# [WHAT THE TASK REQUIRES]
Verbatim copy without images: return all of the data as it stands.

# [Stored records]
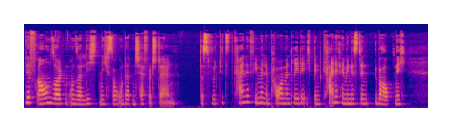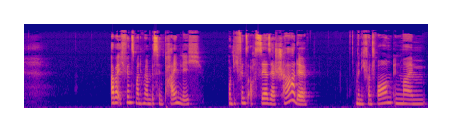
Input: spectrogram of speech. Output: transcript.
wir Frauen sollten unser Licht nicht so unter den Scheffel stellen. Das wird jetzt keine Female Empowerment Rede. Ich bin keine Feministin, überhaupt nicht. Aber ich finde es manchmal ein bisschen peinlich und ich finde es auch sehr, sehr schade, wenn ich von Frauen in meinem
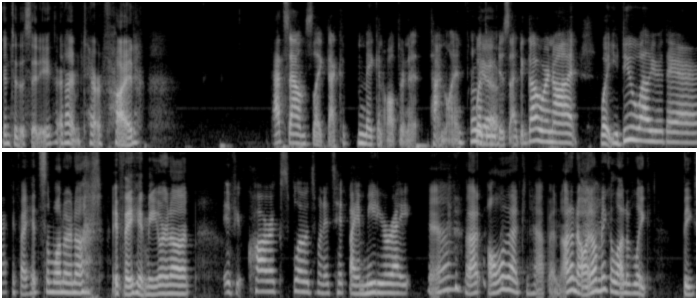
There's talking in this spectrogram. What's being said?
into the city, and I'm terrified. That sounds like that could make an alternate timeline. Oh, Whether yeah. you decide to go or not, what you do while you're there, If I hit someone or not, if they hit me or not. if your car explodes when it's hit by a meteorite. Yeah, that all of that can happen. I don't know. I don't make a lot of like big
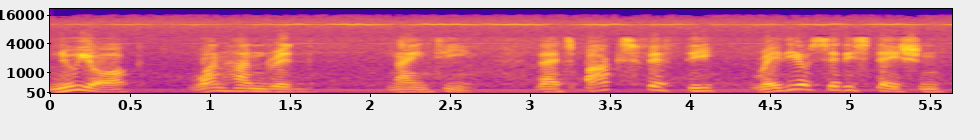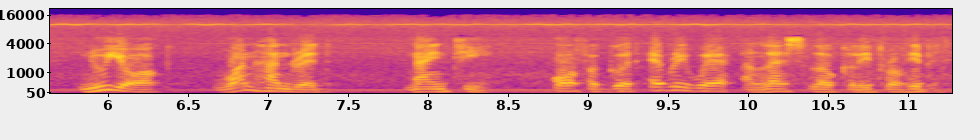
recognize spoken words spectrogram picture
New York, 119. That's Box 50, Radio City Station, New York, 119. Or for good everywhere unless locally prohibited.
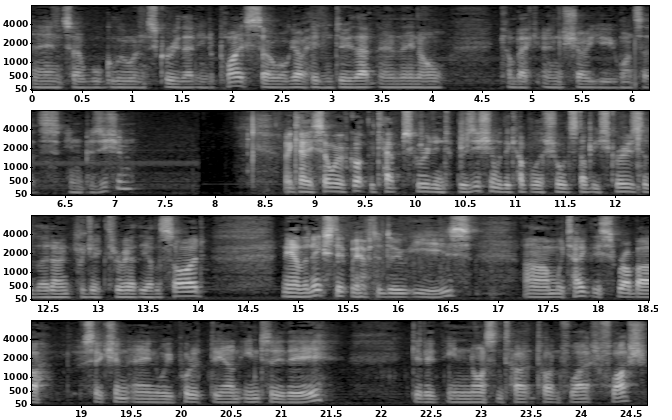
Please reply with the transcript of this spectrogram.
and so we'll glue and screw that into place so we'll go ahead and do that and then I'll come back and show you once that's in position. Okay, so we've got the cap screwed into position with a couple of short stubby screws so they don't project throughout the other side. Now the next step we have to do is um, we take this rubber section and we put it down into there, get it in nice and tight, tight and flush, flush,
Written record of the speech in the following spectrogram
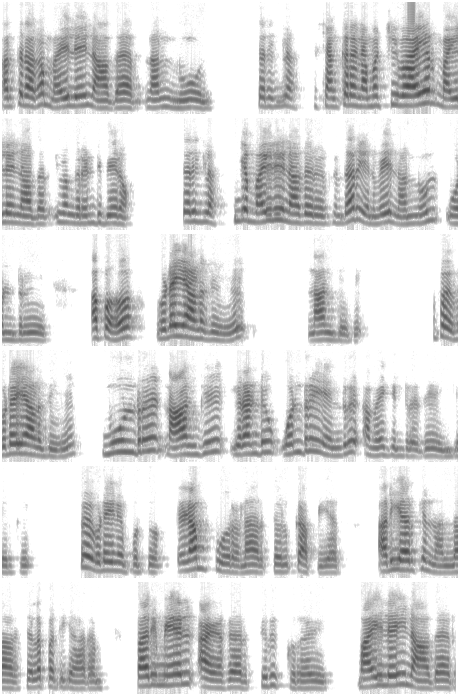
அடுத்ததாக மயிலைநாதர் நன்னூல். சரிங்களா? சங்கர நமச்சிவாயர் மயிலைநாதர் இவங்க ரெண்டு பேரும். சரிங்களா? இங்க மயிலைநாதர் இருக்கின்றார் எனவே நன்னூல் ஒன்று. அப்போ விடையானது நான்கு இது அப்போ விடையானது மூன்று நான்கு இரண்டு ஒன்று என்று அமைகின்றது இங்க இருக்கு. இப்போ விடையினை பொறுத்தோம். இளம்பூரணர் தொல்காப்பியர் அடியார்க்கு நல்லார் சிலப்பதிகாரம் பரிமேல் அழகர் திருக்குறள் மயிலைநாதர்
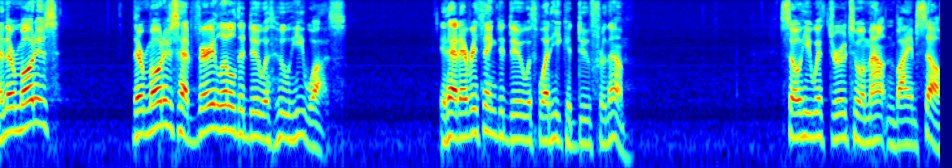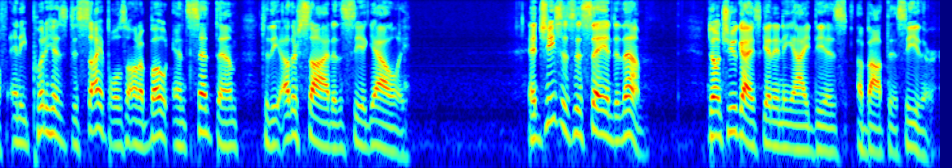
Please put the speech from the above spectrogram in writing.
And their motives their motives had very little to do with who he was. It had everything to do with what he could do for them. So he withdrew to a mountain by himself, and he put his disciples on a boat and sent them to the other side of the Sea of Galilee. And Jesus is saying to them, Don't you guys get any ideas about this either.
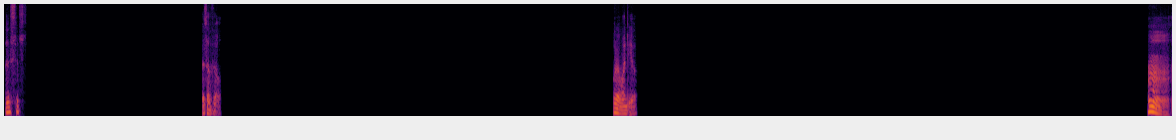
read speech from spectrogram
Das ist jetzt besser für auch. Oder meint ihr? Hm.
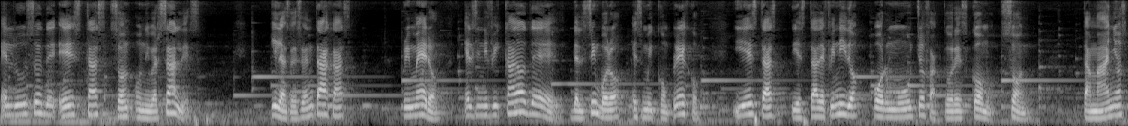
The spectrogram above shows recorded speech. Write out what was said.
el uso de estas son universales. Y las desventajas, primero, el significado del símbolo es muy complejo y, y está definido por muchos factores como son tamaños,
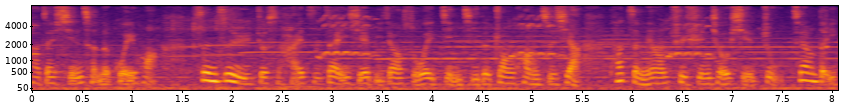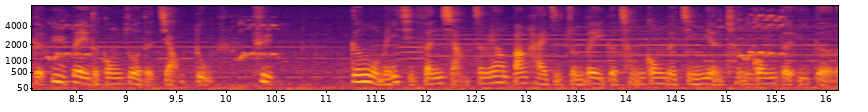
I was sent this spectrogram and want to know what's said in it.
他在行程的规划，甚至于就是孩子在一些比较所谓紧急的状况之下，他怎么样去寻求协助，这样的一个预备的工作的角度，去跟我们一起分享，怎么样帮孩子准备一个成功的经验、成功的一个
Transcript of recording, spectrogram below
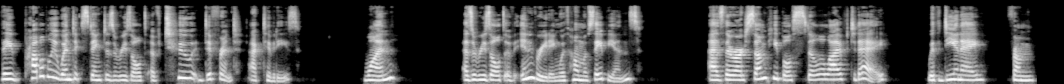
They probably went extinct as a result of two different activities. One, as a result of inbreeding with Homo sapiens, as there are some people still alive today with DNA from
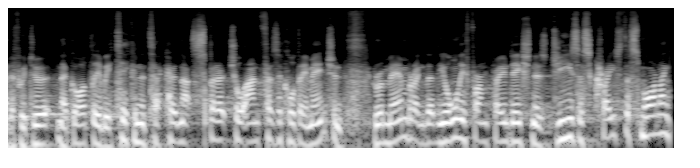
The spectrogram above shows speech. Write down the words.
And if we do it in a godly way, taking into account that spiritual and physical dimension, remembering that the only firm foundation is Jesus Christ this morning,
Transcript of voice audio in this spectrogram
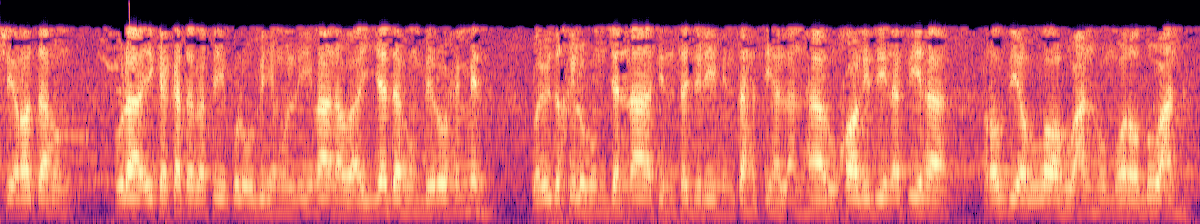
ashiratahum ulaika kataba fi qulubihimul iman wa ayyadahum bi ruhin min wa yudkhiluhum jannatin tajri min tahtiha al anharu khalidina fiha radiyallahu anhum wa radu حزب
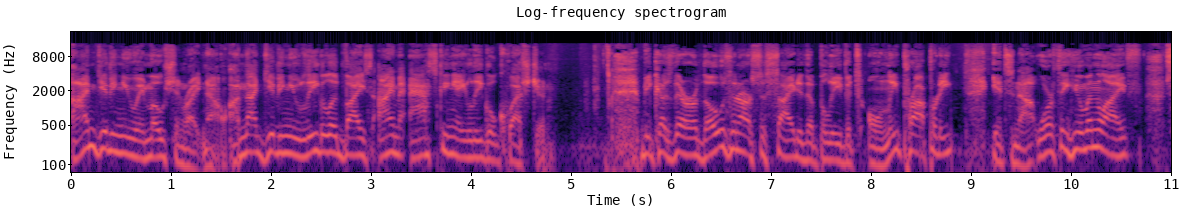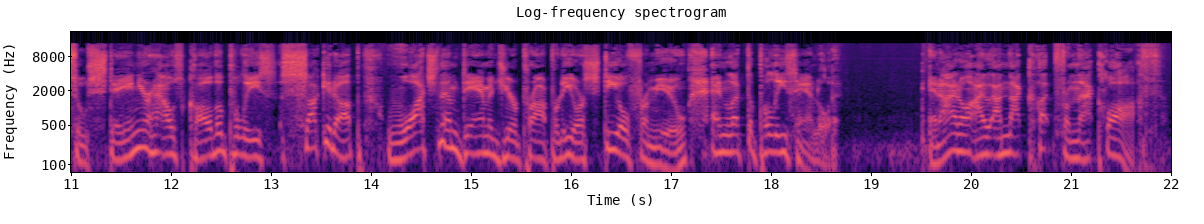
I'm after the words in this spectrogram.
I'm giving you emotion right now now. I'm not giving you legal advice. I'm asking a legal question because there are those in our society that believe it's only property. It's not worth a human life. So stay in your house, call the police, suck it up, watch them damage your property or steal from you and let the police handle it. And I don't, I, I'm not cut from that cloth.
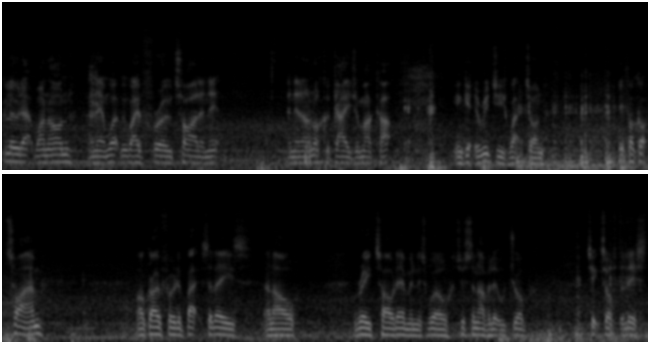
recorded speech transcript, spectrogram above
glue that one on and then work my way through tiling it and then I'll knock a gauge of muck up and get the ridges whacked on. If I've got time I'll go through the backs of these and I'll retile them in as well just another little job ticked off the list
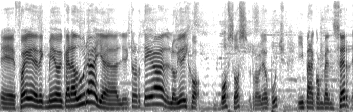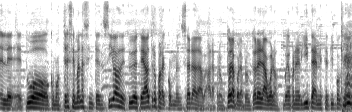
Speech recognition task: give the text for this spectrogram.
Eh, fue de medio de cara dura y al director Ortega lo vio y dijo, vos sos Robledo Puch. Y para convencer, eh, le- eh, tuvo como tres semanas intensivas de estudio de teatro para convencer a la, a la productora, porque la productora era, bueno, voy a poner guita en este tipo que...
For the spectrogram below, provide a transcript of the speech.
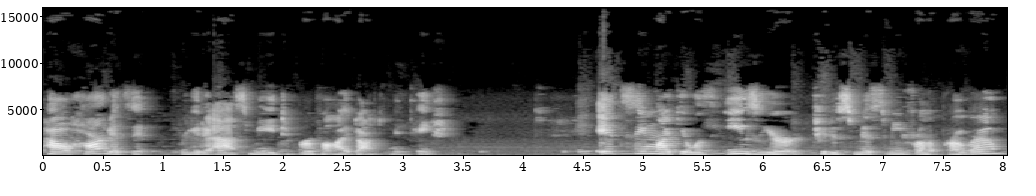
How hard is it for you to ask me to provide documentation? It seemed like it was easier to dismiss me from the program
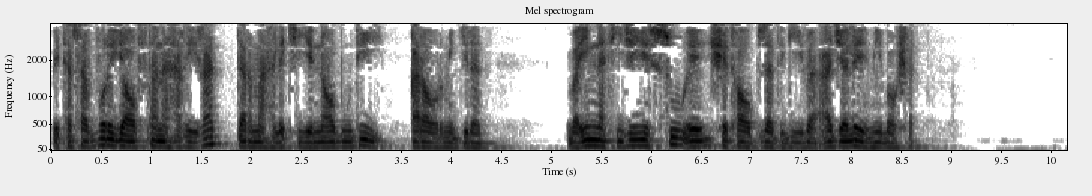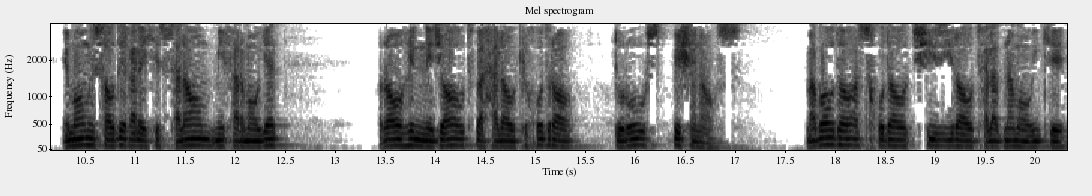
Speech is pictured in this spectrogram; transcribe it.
به تصور یافتن حقیقت در محلکی نابودی قرار می گیرد و این نتیجه سوء شتاب زدگی و عجله می باشد. امام صادق علیه السلام میفرماید راه نجات و هلاک خود را درست بشناس. مبادا از خدا چیزی را طلب نمایی که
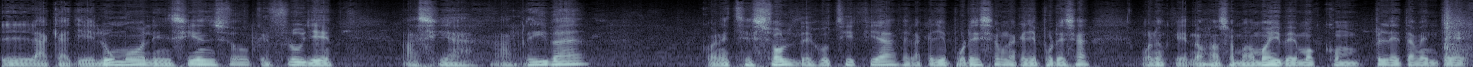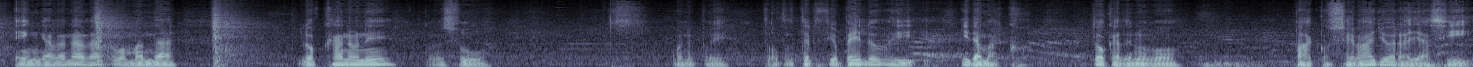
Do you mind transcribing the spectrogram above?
la calle el humo, el incienso que fluye hacia arriba con este sol de justicia de la calle Pureza, una calle Pureza, bueno, que nos asomamos y vemos completamente engalanada, como manda los cánones, con su, bueno, pues todo terciopelo y, damasco. Toca de nuevo Paco Ceballo, ahora ya sí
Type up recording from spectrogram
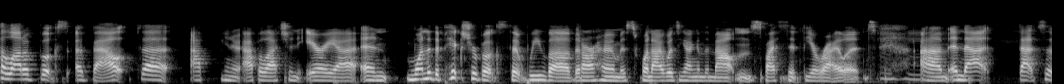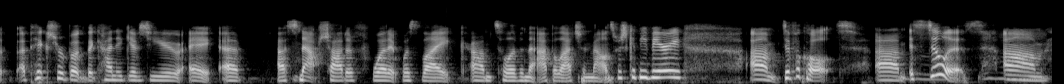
a lot of books about the you know Appalachian area. And one of the picture books that we love in our home is When I Was Young in the Mountains by Cynthia Rylant, mm-hmm. um, and that that's a, a picture book that kind of gives you a, a, a snapshot of what it was like um, to live in the Appalachian Mountains, which can be very um, difficult. Um, it still is. Um,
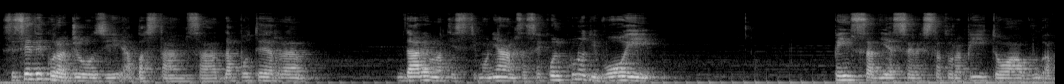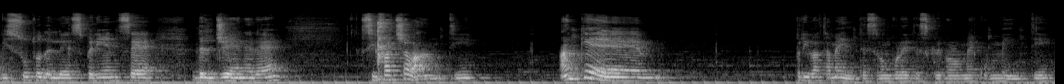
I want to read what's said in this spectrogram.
se siete coraggiosi abbastanza da poter dare una testimonianza, se qualcuno di voi pensa di essere stato rapito, ha, ha vissuto delle esperienze del genere, si faccia avanti, Anche privatamente, se non volete scriverlo nei commenti,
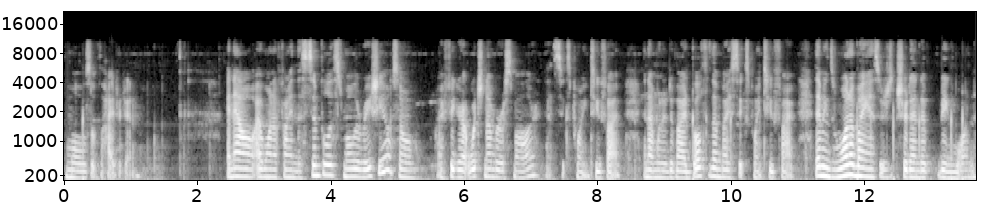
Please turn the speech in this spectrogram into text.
moles of the hydrogen. And now I want to find the simplest molar ratio, so I figure out which number is smaller, that's 6.25, and I'm going to divide both of them by 6.25. That means one of my answers should end up being 1,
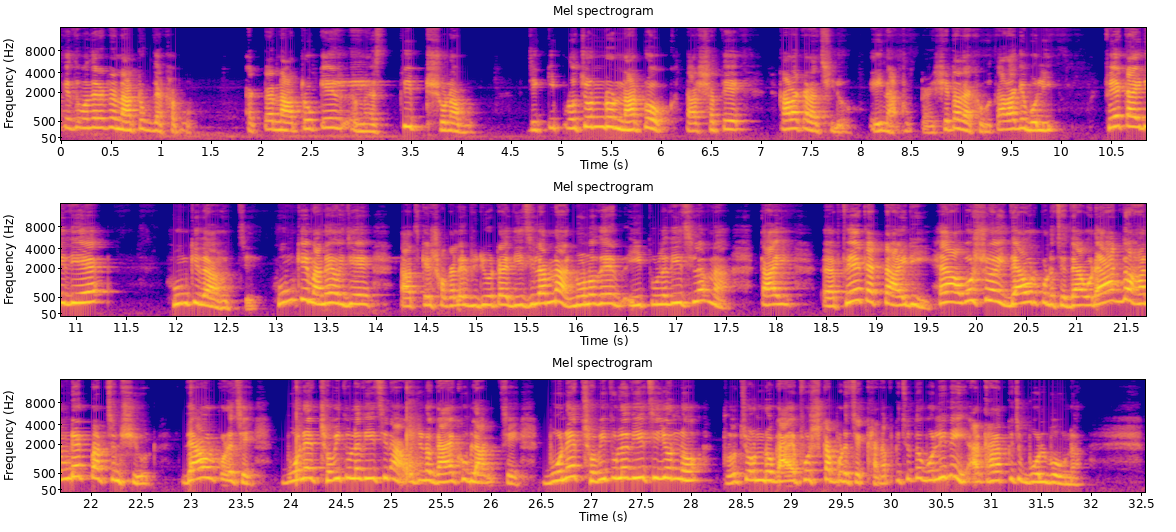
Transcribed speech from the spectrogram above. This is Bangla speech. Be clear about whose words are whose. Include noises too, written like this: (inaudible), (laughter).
Speaker 1: আজকে তোমাদের একটা নাটক দেখাবো। একটা নাটকের স্ক্রিপ্ট শোনাবো। যে কি প্রচণ্ড নাটক, তার সাথে কারা কারা ছিল এই নাটকটায়, সেটা দেখাবো। তার আগে বলি ফেক আইডি দিয়ে হুমকি দেওয়া হচ্ছে। হুমকি মানে ওই যে আজকে সকালের ভিডিওটায় দিয়েছিলাম না, ননদের ই তুলে দিয়েছিলাম না, তাই ফেক একটা আইডি হ্যাঁ অবশ্যই দেওয়ার করেছে দেওয়ার একদম হান্ড্রেড পার্সেন্ট শিওর দেওয়ার করেছে। বোনের ছবি তুলে দিয়েছি না, ওই জন্য গায়ে খুব লাগছে। বোনের ছবি তুলে দিয়েছি জন্য প্রচণ্ড গায়ে ফোসকা পড়েছে। খারাপ কিছু তো বলিনি, আর খারাপ কিছু বলবোও না।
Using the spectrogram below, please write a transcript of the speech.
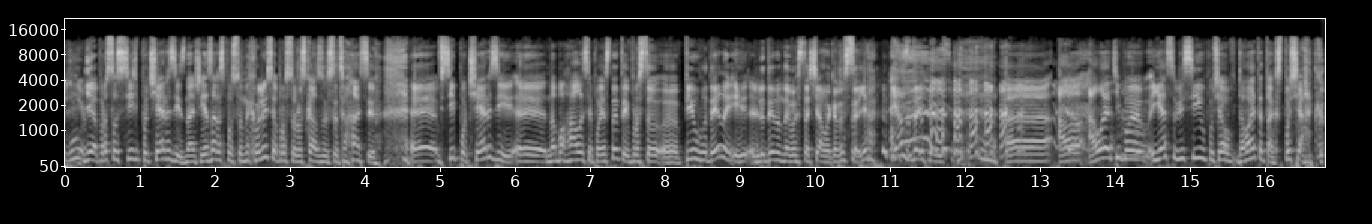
Ні, просто всі по черзі, знаєш, я зараз просто не хвилююся, я просто розказую ситуацію. Е, всі по черзі е, намагалися пояснити, і просто е, півгодини, і людина не вистачала. Каже, все, я, я здаюся. Е, а, але, типу, я собі сів, почав, давайте так, спочатку.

# [YOUR SOLUTION]
Input: spectrogram of speech. Output: transcript.
wir Frauen sollten unser Licht nicht so unter den Scheffel stellen. Das wird jetzt keine Female Empowerment Rede. Ich bin keine Feministin, überhaupt nicht. Aber ich finde es manchmal ein bisschen peinlich und ich finde es auch sehr, sehr schade, wenn ich von Frauen in meinem
There's talking in this spectrogram. What's being said?
into the city, and I'm terrified. That sounds like that could make an alternate timeline. Oh, Whether yeah. you decide to go or not, what you do while you're there, If I hit someone or not, if they hit me or not. if your car explodes when it's hit by a meteorite. Yeah, that all of that can happen. I don't know. I don't make a lot of like big
recognize spoken words spectrogram picture
New York, 119. That's Box 50, Radio City Station, New York, 119. Or for good everywhere unless locally prohibited.
Please reply with the transcript of this spectrogram.
and so we'll glue and screw that into place so we'll go ahead and do that and then I'll come back and show you once that's in position. Okay, so we've got the cap screwed into position with a couple of short stubby screws so they don't project throughout the other side. Now the next step we have to do is um, we take this rubber section and we put it down into there, get it in nice and tight, tight and flush, flush,
Written record of the speech in the following spectrogram
அடுத்ததாக மயிலைநாதர் நன்னூல். சரிங்களா? சங்கர நமச்சிவாயர் மயிலைநாதர் இவங்க ரெண்டு பேரும். சரிங்களா? இங்க மயிலைநாதர் இருக்கின்றார் எனவே நன்னூல் ஒன்று. அப்போ விடையானது நான்கு இது அப்போ விடையானது மூன்று நான்கு இரண்டு ஒன்று என்று அமைகின்றது இங்க இருக்கு. இப்போ விடையினை பொறுத்தோம். இளம்பூரணர் தொல்காப்பியர் அடியார்க்கு நல்லார் சிலப்பதிகாரம் பரிமேல் அழகர் திருக்குறள் மயிலைநாதர்
Please put the speech from the above spectrogram in writing.
And their motives their motives had very little to do with who he was. It had everything to do with what he could do for them. So he withdrew to a mountain by himself, and he put his disciples on a boat and sent them to the other side of the Sea of Galilee. And Jesus is saying to them, Don't you guys get any ideas about this either.
read speech from spectrogram
Das ist jetzt besser für auch. Oder meint ihr? Hm.
The spectrogram above shows recorded speech. Write out what was said.
el uso de estas son universales. Y las desventajas, primero, el significado del símbolo es muy complejo y, y está definido por muchos factores como son tamaños,
I was sent this spectrogram and want to know what's said in it.
他在行程的规划，甚至于就是孩子在一些比较所谓紧急的状况之下，他怎么样去寻求协助，这样的一个预备的工作的角度，去跟我们一起分享，怎么样帮孩子准备一个成功的经验、成功的一个
Transcript of recording, spectrogram below
They probably went extinct as a result of two different activities. One, as a result of inbreeding with Homo sapiens, as there are some people still alive today with DNA from
The spectrogram above shows speech. Write down the words.
And if we do it in a godly way, taking into account that spiritual and physical dimension, remembering that the only firm foundation is Jesus Christ this morning,
Transcript of voice audio in this spectrogram
ashiratahum ulaika kataba fi qulubihimul iman wa ayyadahum bi ruhin min wa yudkhiluhum jannatin tajri min tahtiha al anharu khalidina fiha radiyallahu anhum wa radu حزب
I'm after the words in this spectrogram.
I'm giving you emotion right now now. I'm not giving you legal advice. I'm asking a legal question because there are those in our society that believe it's only property. It's not worth a human life. So stay in your house, call the police, suck it up, watch them damage your property or steal from you and let the police handle it. And I don't, I, I'm not cut from that cloth.
recorded speech transcript, spectrogram above
glue that one on and then work my way through tiling it and then I'll knock a gauge of muck up and get the ridges whacked on. If I've got time I'll go through the backs of these and I'll retile them in as well just another little job ticked off the list
Speech recognition task: give the text for this spectrogram.
Eh, fue de medio de cara dura y al director Ortega lo vio y dijo, vos sos Robledo Puch. Y para convencer, eh, le- eh, tuvo como tres semanas intensivas de estudio de teatro para convencer a la, a la productora, porque la productora era, bueno, voy a poner guita en este tipo que...
For the spectrogram below, provide a transcript of the speech.
How hard is it for you to ask me to provide documentation? It seemed like it was easier to dismiss me from the program
Speech is pictured in this spectrogram; transcribe it.
به تصور یافتن حقیقت در محلکی نابودی قرار می گیرد و این نتیجه سوء شتاب زدگی و عجله می باشد. امام صادق علیه السلام میفرماید راه نجات و هلاک خود را درست بشناس. مبادا از خدا چیزی را طلب نمایی که
Do you mind transcribing the spectrogram above?
la calle el humo, el incienso que fluye hacia arriba con este sol de justicia de la calle Pureza, una calle Pureza, bueno, que nos asomamos y vemos completamente engalanada, como manda los cánones, con su, bueno, pues todo terciopelo y, damasco. Toca de nuevo Paco Ceballo, ahora ya sí
Type up recording from spectrogram
a lot of books about the you know Appalachian area. And one of the picture books that we love in our home is When I Was Young in the Mountains by Cynthia Rylant, mm-hmm. um, and that that's a, a picture book that kind of gives you a, a, a snapshot of what it was like um, to live in the Appalachian Mountains, which can be very um, difficult. Um, it still is. Um,
I want to read what's said in this spectrogram.
se siete coraggiosi abbastanza da poter dare una testimonianza, se qualcuno di voi pensa di essere stato rapito, ha, ha vissuto delle esperienze del genere, si faccia avanti, Anche privatamente, se non volete scriverlo nei commenti,
Please turn the speech in this spectrogram into text.
moles of the hydrogen. And now I want to find the simplest molar ratio, so I figure out which number is smaller, that's 6.25, and I'm going to divide both of them by 6.25. That means one of my answers should end up being 1,
Transcribed speech from the spectrogram above. This is Bangla speech. Be clear about whose words are whose. Include noises too, written like this: (inaudible), (laughter).
Speaker 1: আজকে তোমাদের একটা নাটক দেখাবো। একটা নাটকের স্ক্রিপ্ট শোনাবো। যে কি প্রচণ্ড নাটক, তার সাথে কারা কারা ছিল এই নাটকটায়, সেটা দেখাবো। তার আগে বলি ফেক আইডি দিয়ে হুমকি দেওয়া হচ্ছে। হুমকি মানে ওই যে আজকে সকালের ভিডিওটায় দিয়েছিলাম না, ননদের ই তুলে দিয়েছিলাম না, তাই ফেক একটা আইডি হ্যাঁ অবশ্যই দেওয়ার করেছে দেওয়ার একদম হান্ড্রেড পার্সেন্ট শিওর দেওয়ার করেছে। বোনের ছবি তুলে দিয়েছি না, ওই জন্য গায়ে খুব লাগছে। বোনের ছবি তুলে দিয়েছি জন্য প্রচণ্ড গায়ে ফোসকা পড়েছে। খারাপ কিছু তো বলিনি, আর খারাপ কিছু বলবোও না।
Using the spectrogram below, please write a transcript of the speech.
Ні, просто всі по черзі, знаєш, я зараз просто не хвилююся, я просто розказую ситуацію. Е, всі по черзі е, намагалися пояснити, і просто е, півгодини, і людина не вистачала. Каже, все, я, я здаюся. Е, а, але, типу, я собі сів, почав, давайте так, спочатку.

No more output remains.